Noting that many New Yorkers “felt forgotten” in the presidential election, state Assemblywoman Sandy Galef will host a Jan. 12 public forum in Croton-on-Hudson on replacing the Electoral College with a national popular vote.
The forum will be from 6:30 to 8:30 p.m. at the Croton Free Library. Speakers will include state Assemblyman Jeff Dinowitz, sponsor of a state bill this year that secured New York’s place in the National Popular Vote Compact, which would bind states to award their electoral votes to the winner of the nationwide popular vote but would only take effect when enough states have passed identical legislation to comprise a majority of the Electoral College’s 538 votes. The compact now has 165, or 61 percent, of the necessary 270 electoral votes.
Also scheduled to speak at the forum are Hendrik Hertzberg, political analyst for The New Yorker magazine and board member of Fairvote.org, and Jeanne Zaino, professor of political science and international studies at Iona College
Galef, an Ossining Democrat whose 95th Assembly district includes parts of Westchester, Putnam and Dutchess counties, in an op-ed to the Business Journal said New York was one of 25 states where the major presidential candidates had “very limited campaign efforts” after their party nominating conventions last summer.
“We provide donations of time and money but we are told to call or visit other states, and 94 percent of campaign funding is spent in only 12 states,” she wrote. “These ‘swing’ states, showing up purple on our computers and televisions, seem to be the only places that matter in our elections.”
“But the problem does not end when the election is concluded. The ‘battleground’ states receive 7 percent more federal grant aid than the states that consistently lean toward the same party. Our states face the same problems: mass transportation, inadequate affordable housing, aging infrastructure and support for public schools are issues in New York too.”

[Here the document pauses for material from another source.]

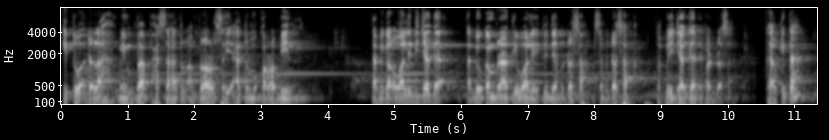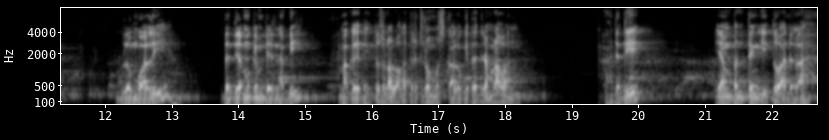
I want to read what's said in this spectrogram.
itu adalah mimbab hasanatul abrar sayyatul muqarrabin. Tapi kalau wali dijaga, tapi bukan berarti wali itu tidak berdosa, bisa berdosa, tapi dijaga daripada dosa. Kalau kita belum wali dan tidak mungkin menjadi nabi, maka kita itu selalu akan terjerumus kalau kita tidak melawan. Nah, jadi yang penting itu adalah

Galef said the community discussion was prompted by phone calls and “an overwhelming number” of emails she has received from constituents with questions and interest in changing from the Electoral College system to a national popular vote.
“As our nation is changing, the choices before us are to continue the Electoral College as it is or to look toward amending the constitution or adopting the National Popular Vote,” Galef said.